graham_wallas
Graham Wallas

But was that “week of nothing” really only “nothing?”  I think not.  There is a theory, most notably espoused by Graham Wallas, that once a creator is fully committed to their creation, the creative act continues constantly, even when nothing is being considered consciously.  This process of unconscious creation is known as incubation.  Then, in conjunction with a moment of illumination, the creative process is consciously resumed.   Arguably, this is what took place during the week when it seemed that nothing was accomplished.  Suddenly, much was accomplished on a single day.  
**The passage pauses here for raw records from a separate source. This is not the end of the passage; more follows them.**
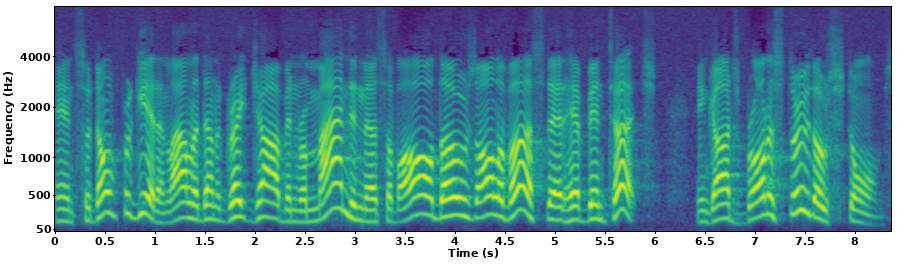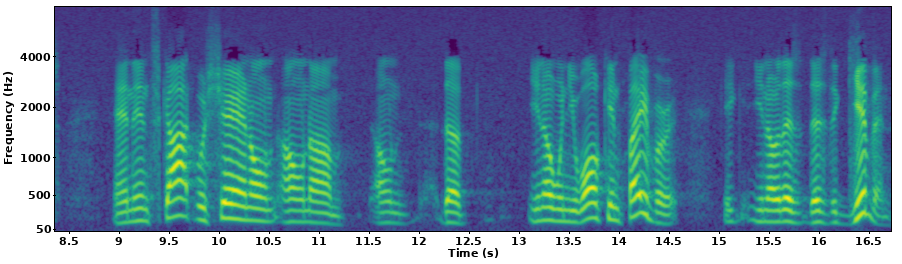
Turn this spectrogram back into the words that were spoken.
And so don't forget, and Lila done a great job in reminding us of all those, all of us that have been touched. And God's brought us through those storms. And then Scott was sharing on on um, on the, you know, when you walk in favor, you know, there's, there's the giving.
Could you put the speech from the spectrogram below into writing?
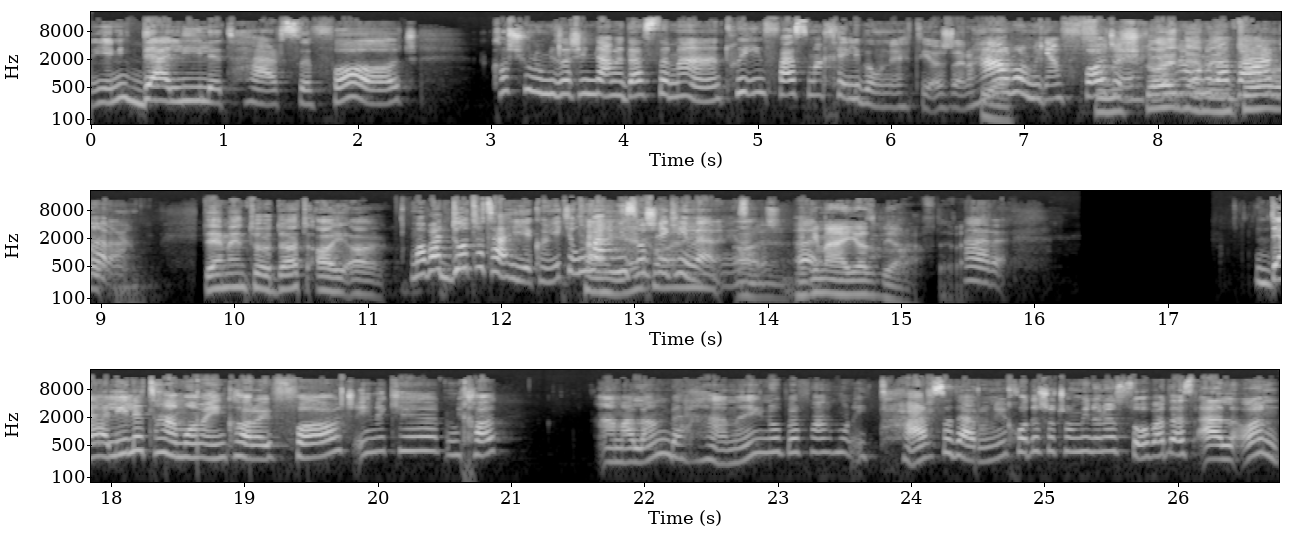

Of course, there are other theories as to why this could have come about.  But there are also many theories as to how the Universe came about in the first place.  Could God Himself conceivably have “incubated” for an eternity or so, before the illumination that instigated the Universe was initiated?   How much incubation has occurred worldwide, on a planetary level, before this most recent series of illuminations could take place?  To what kind of creations will all these “illuminations” lead?   It boggles the mind to think about it.

But think about it we will — and we must.   I would venture to suggest that we’re all going to be thinking quite creatively in the days, weeks, and months to come.  We will have to – and we will – for we always have.   We were created in His Image, and in His Image we will sustain ourselves -for we are the highly creative, divinely inspired Human Race.

The Kiss of the Muse

On Tuesday evening, I left the all-night restaurant alluded to in my most recent post, convinced that I’d somehow managed to hook up with a very talented batch of like-minded Writers.  I gave each of the six other participants a copy of my Scene One, and received from each of them a chapter of the novels they’re currently writing.

My main reservation is that I’m the only playwright in the bunch.  Also, since I’m a musical playwright, there are song lyrics as well as dialogue and stage directions strewn about my manuscript.   This differentiates me even further from the novelists in my midst.   Moreover, they all seem to be writing fantasy or science fiction–which of course is to be expected.  But my work is intended to deal with social issues such as classism, and to paint a picture not often seen of the Homeless Phenomenon in America

However, this doesn’t mean that their feedback will be of no value to me.  It only means that I’m afraid to receive it.   After all, our commonalities are greater than our differences.  I look forward to receiving input on plot, character development, clarity of content, and the like.  What I dread is that someone might object to some of my lyrics, without being aware of the type of music that accompanies them, since they won’t be hearing the music, but only reading the words.   This has happened before in the past, and it has put me in an awkward position.

kissofthemuse

Still, they’re all very intelligent, highly motivated people.   I’m sure that whatever happens at our next meeting, the fact that I’m finally convening with others of my ilk, and no longer hiding from the public world in stubborn isolation, is bound to reap more benefits than detriments in my creative life.

Otherwise, I’ve been busy with work and church (which in my case are very closely related, since I work at a church).   I’ve also been engrossed in some personal matters for the past few days.  So, while I did succeed in finishing Scene Four, as reported in this post, I’ve not yet begun to take a stab at Scene Five.   But I can feel it starting to simmer within me, somewhere down there. It’s a vague but very real sensation: an undeniable sense that I’m about to burst into another creative binge.   It feels as though something inside me is “percolating” — or, more accurately, incubating.  It’s almost as though I can feel the Muse approaching.  If I’m lucky, maybe she’ll kiss me, as she did the similarly exhausted Writer in the charming little picture up above.  Well — here’s hoping.